Since the war in Syria began in March 2011, the country has been devastated.
Every aspect of life in the country has been touched by the destructive conflict. Throughout the 6 year long conflict, many religious minorities, such as the sizeable Christian population, have been subject to targeted attacks from extremists groups, such as ISIS and Jabhat Fateh al-Sham.
The war has left Syria’s infrastructure lying in ruins. In numerous areas across the country, running water, food and basic services, such as healthcare and electricity, are scarce.
Another aspect impacted by the war has been the devastation of the education system. Many schools are either out of service, overcrowded or in the crossfire. It is estimated that school enrolment throughout the country has dropped by more than 50%. This lack of educated youth and the untold damage to the education system will present huge challenges to Syria’s reconstruction.
In addition to not receiving adequate education, medical professionals believe that many children will suffer from psychological issues stemming from their experiences growing up during the harsh war environment.
Furthermore, many children have been forced to find jobs to support their families.
“I should be in the eighth grade in school. I left my studies two years ago to help my family with money, although I was clever in school. My father lost his job; now my brother is in Turkey to help my family with money,” said a young boy who was forced to join the workforce to alleviate his families dire economic situation.
An estimated 11 million people have been displaced, including 6.5 million people as internally displaced peoples (IDPs) within Syria including 2.8 million children. Many of the IDPs live in camps that lack basic services.

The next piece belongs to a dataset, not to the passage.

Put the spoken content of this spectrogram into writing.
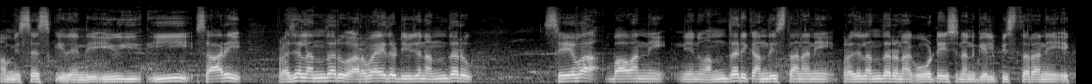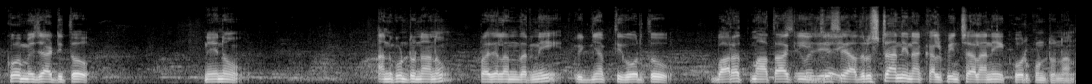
మా మిస్సెస్కి ఇదైంది. ఈ ఈ- ఈసారి ప్రజలందరూ అరవై ఐదో డివిజన్ అందరూ సేవా భావాన్ని నేను అందరికి అందిస్తానని ప్రజలందరూ నాకు ఓటేసి నన్ను గెలిపిస్తారని ఎక్కువ మెజార్టీతో నేను అనుకుంటున్నాను. ప్రజలందరినీ విజ్ఞప్తి కోరుతూ భారత్ మాతాకి చేసే అదృష్టాన్ని నాకు కల్పించాలని కోరుకుంటున్నాను.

For those caught in the conflict, life has been virtually aborted. Many hope for an end to the war so that they may resume their lives and rebuild their towns and neighbourhoods from the destruction brought upon them by the destructive war.